The Holy Bible – Knox Translation
The Universal Epistle of the Blessed Apostle James
Chapter 3
1 2 3 4 5
Do not be too eager, brethren, to impart instruction to others; be sure that, if we do, we shall be called to account all the more strictly.
We are betrayed, all of us, into many faults; and a man who is not betrayed into faults of the tongue must be a man perfect at every point, who knows how to curb his whole body.
Just so we can make horses obey us, and turn their whole bodies this way and that, by putting a curb in their mouths.
Or look at ships; how huge they are, how boisterous are the winds that drive them along! And yet a tiny rudder will turn them this way and that, as the captain’s purpose will have it.
Just so, the tongue is a tiny part of our body, and yet what power it can boast! How small a spark it takes to set fire to a vast forest!
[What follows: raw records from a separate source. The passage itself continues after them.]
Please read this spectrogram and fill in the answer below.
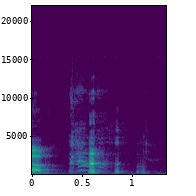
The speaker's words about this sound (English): Holy shit, that burp there. Heartburn. No, is that a burp?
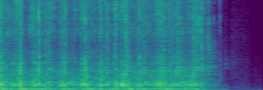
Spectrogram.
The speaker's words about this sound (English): I'm from the era of actually having to write your essays in class with number two pencil. When every time somebody got up to sharpen their pencil, it broke your concentration. Y'all remember that? That great sharpener hanging off the wall.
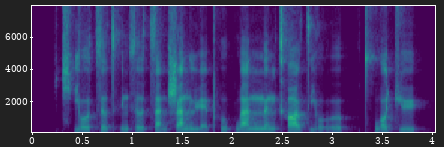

And that is what the tongue is, a fire. Among the organs of our nature, the tongue has its place as the proper element in which all that is harmful lives. It infects the whole body, and sets fire to this mortal sphere of ours, catching fire itself from hell.
Mankind can tame, and has long since learned to tame, every kind of beast and bird, of creeping things and all else;
but no human being has ever found out how to tame the tongue; a pest that is never allayed, all deadly poison.
We use it to bless God who is our Father; we use it to curse our fellow men, that were made in God’s image;
blessing and cursing come from the same mouth. My brethren, there is no reason in this.
Does the fountain gush out fresh and salt water from the same outlet?
What, my brethren, can a fig-tree yield olives, or a vine figs? No more easily will brackish water yield fresh.

Does any of you lay claim to wisdom or learning? Then let him give proof of his quality by setting a good example, living peaceably as a wise man should.
As long as you find bitter jealousy and thoughts of rivalry in your hearts, let us have none of this boasting that perverts the truth;
such wisdom as yours does not come from above, it belongs to earth and to nature, and is fit only for devils.
Where there is jealousy, where there is rivalry, there you will find disorder and every kind of defect.
Whereas the wisdom which does come from above is marked chiefly indeed by its purity, but also by its peacefulness; it is courteous and ready to be convinced, always taking the better part; it carries mercy with it, and a harvest of all that is good; it is uncensorious, and without affectation.
Peace is the seed-ground of holiness, and those who make peace will win its harvest.